[RECORDS FOR THE EXERCISE]

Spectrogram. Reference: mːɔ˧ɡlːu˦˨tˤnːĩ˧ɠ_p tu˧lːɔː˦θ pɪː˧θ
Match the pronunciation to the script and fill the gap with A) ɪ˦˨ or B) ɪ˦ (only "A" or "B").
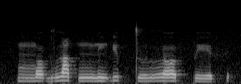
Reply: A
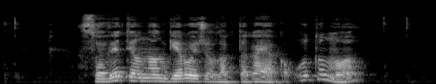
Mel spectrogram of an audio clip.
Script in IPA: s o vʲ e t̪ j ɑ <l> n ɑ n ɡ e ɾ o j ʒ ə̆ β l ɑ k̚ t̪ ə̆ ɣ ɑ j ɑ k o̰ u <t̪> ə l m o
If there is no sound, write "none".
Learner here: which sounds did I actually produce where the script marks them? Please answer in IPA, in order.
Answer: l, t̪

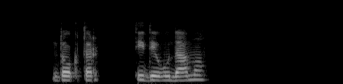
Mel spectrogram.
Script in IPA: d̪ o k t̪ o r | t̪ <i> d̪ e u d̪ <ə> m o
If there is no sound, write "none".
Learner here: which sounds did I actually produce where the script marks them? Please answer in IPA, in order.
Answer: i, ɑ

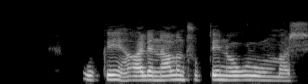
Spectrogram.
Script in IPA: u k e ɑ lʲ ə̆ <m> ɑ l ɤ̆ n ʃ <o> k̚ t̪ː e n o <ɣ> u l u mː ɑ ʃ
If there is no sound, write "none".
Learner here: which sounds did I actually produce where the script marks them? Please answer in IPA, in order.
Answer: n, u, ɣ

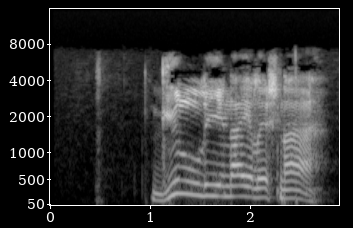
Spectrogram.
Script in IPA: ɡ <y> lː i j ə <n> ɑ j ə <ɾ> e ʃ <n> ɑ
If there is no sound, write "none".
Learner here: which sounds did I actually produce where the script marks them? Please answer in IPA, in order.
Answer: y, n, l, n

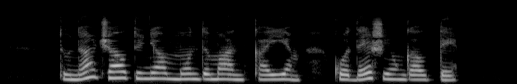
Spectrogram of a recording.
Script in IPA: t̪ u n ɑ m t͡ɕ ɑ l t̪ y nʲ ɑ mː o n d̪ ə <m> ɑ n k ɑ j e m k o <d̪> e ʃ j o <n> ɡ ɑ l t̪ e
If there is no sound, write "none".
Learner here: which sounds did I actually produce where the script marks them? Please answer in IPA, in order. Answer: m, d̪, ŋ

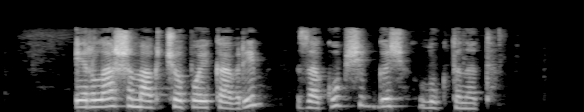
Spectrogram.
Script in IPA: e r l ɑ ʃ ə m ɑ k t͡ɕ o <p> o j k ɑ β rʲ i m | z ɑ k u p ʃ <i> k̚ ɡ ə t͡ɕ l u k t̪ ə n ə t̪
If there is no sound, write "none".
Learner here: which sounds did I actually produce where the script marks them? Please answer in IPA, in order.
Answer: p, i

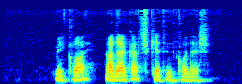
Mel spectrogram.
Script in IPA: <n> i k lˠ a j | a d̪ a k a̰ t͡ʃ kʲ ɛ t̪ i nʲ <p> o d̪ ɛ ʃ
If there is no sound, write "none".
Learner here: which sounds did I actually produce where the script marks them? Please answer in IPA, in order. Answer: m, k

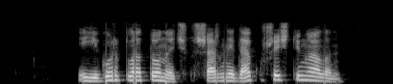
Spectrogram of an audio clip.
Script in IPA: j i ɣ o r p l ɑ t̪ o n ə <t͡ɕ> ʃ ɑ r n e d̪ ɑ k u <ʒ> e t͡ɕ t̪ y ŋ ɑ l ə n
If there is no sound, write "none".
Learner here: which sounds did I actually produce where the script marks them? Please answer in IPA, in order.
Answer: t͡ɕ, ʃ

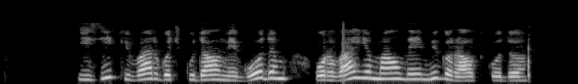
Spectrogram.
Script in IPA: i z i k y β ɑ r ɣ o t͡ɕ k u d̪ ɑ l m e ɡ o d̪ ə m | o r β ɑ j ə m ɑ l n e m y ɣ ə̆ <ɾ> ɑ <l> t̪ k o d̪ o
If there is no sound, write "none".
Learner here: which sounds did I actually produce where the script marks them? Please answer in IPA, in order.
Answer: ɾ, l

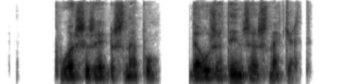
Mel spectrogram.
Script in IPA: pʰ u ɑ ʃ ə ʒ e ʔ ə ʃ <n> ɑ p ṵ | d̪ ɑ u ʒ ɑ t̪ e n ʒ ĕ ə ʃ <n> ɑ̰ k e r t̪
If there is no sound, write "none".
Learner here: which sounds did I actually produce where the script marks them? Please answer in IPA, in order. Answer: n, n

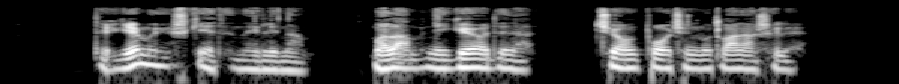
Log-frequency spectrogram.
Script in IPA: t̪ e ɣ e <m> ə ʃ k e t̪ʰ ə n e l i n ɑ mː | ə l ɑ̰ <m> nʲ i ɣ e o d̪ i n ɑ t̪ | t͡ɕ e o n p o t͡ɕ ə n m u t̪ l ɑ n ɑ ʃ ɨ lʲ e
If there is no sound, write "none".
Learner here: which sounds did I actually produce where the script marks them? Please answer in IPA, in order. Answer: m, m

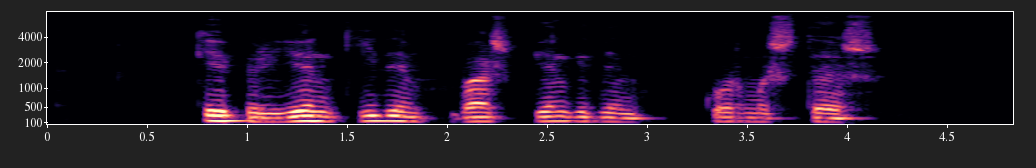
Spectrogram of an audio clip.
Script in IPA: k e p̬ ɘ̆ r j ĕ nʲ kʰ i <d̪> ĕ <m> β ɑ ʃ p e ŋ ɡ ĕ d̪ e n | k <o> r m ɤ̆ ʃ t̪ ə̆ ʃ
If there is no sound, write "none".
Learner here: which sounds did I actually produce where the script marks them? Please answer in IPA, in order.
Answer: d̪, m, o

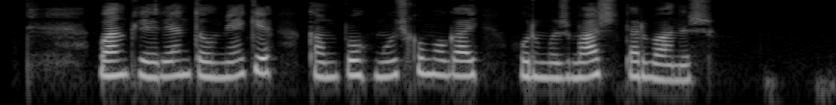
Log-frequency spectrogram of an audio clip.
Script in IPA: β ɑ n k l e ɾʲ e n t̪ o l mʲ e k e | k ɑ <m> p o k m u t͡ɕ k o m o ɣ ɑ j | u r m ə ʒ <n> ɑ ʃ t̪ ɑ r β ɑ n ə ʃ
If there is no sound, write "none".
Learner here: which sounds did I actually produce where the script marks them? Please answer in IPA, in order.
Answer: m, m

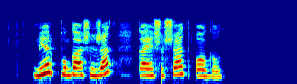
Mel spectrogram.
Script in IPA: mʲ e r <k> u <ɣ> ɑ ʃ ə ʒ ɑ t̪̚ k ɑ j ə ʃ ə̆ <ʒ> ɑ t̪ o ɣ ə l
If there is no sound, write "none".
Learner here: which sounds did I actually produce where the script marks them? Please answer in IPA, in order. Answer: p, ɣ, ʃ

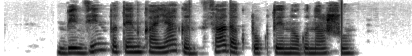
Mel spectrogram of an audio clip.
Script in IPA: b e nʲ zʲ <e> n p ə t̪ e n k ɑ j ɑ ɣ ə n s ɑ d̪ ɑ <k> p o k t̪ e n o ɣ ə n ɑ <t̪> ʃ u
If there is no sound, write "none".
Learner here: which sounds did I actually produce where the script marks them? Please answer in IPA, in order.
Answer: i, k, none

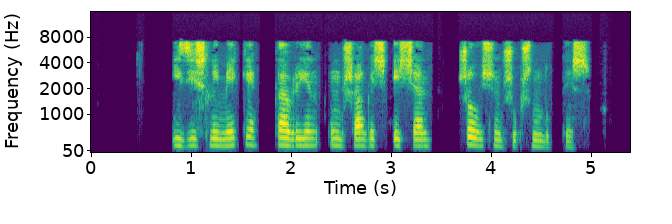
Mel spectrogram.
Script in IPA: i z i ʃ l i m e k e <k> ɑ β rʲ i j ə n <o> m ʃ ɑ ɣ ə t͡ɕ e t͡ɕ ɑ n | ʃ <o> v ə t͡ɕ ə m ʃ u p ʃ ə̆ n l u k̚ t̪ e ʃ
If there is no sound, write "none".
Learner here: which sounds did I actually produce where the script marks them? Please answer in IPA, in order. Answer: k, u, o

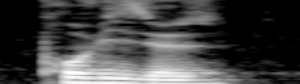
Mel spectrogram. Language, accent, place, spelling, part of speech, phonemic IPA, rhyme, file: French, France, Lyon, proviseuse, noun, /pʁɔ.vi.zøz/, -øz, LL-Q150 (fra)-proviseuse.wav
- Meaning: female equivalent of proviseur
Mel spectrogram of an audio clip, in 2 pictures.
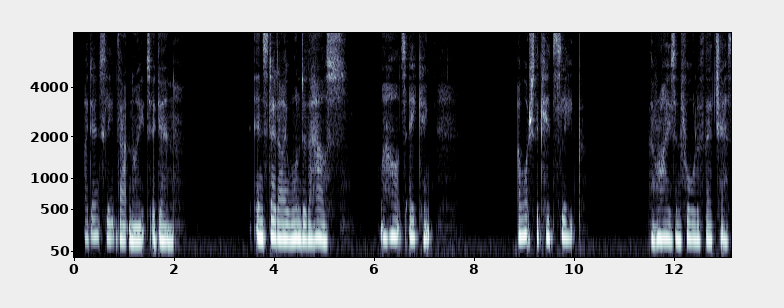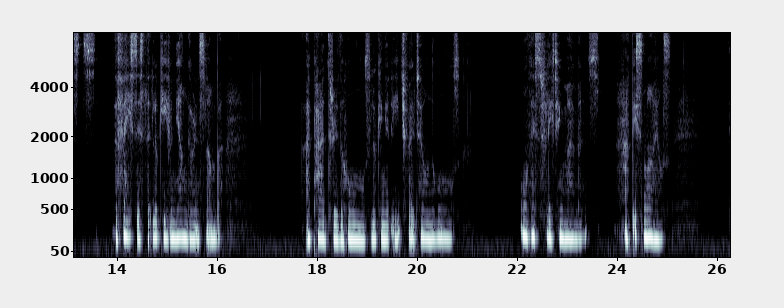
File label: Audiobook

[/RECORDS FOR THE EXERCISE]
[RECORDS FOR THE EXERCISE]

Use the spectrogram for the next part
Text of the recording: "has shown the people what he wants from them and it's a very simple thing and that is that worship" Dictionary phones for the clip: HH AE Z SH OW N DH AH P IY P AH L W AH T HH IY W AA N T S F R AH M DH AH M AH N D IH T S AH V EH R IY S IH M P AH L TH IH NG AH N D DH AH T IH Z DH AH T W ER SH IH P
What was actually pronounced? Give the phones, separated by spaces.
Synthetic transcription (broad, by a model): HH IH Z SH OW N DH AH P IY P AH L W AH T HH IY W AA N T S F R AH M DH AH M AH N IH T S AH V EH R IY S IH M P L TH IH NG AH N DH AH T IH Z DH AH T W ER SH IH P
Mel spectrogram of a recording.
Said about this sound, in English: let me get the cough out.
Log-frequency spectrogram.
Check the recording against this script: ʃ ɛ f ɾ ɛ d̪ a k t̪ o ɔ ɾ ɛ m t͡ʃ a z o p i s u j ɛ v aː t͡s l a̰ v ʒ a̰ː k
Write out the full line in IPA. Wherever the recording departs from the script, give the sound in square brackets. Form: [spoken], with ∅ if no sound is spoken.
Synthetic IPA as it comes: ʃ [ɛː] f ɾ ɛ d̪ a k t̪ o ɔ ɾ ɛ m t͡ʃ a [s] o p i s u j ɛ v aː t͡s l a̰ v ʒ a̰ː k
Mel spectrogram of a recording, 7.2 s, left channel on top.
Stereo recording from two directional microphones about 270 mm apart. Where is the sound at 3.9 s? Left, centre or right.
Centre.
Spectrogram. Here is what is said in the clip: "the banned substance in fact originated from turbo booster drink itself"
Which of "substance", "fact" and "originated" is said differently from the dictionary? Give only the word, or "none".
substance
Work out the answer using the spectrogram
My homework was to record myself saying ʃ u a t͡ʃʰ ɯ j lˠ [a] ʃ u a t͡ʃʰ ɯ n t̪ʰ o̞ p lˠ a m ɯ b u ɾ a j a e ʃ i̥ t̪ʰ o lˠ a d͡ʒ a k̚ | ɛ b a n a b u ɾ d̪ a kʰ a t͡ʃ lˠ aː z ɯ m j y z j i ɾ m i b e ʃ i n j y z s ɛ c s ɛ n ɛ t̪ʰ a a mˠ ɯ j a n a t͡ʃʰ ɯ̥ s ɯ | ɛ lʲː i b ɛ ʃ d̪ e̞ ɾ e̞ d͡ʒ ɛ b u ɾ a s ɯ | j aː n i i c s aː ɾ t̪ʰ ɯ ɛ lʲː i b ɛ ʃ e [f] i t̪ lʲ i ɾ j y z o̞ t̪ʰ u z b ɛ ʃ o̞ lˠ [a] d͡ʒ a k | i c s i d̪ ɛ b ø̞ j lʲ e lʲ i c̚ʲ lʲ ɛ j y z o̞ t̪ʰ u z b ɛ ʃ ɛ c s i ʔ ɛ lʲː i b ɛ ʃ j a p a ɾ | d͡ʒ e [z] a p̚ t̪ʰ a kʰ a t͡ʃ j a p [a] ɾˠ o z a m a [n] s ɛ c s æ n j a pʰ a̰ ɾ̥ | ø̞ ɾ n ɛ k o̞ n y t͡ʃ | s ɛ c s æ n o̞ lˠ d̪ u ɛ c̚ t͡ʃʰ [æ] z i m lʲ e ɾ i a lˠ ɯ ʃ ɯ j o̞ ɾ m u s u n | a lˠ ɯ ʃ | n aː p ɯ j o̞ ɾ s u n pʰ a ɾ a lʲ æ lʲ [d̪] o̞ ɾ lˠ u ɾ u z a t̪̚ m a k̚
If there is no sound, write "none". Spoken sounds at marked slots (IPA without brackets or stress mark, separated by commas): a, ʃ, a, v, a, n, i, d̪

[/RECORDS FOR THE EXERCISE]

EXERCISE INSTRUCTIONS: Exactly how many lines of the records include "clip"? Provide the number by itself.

ANSWER FOR THE TASK: 8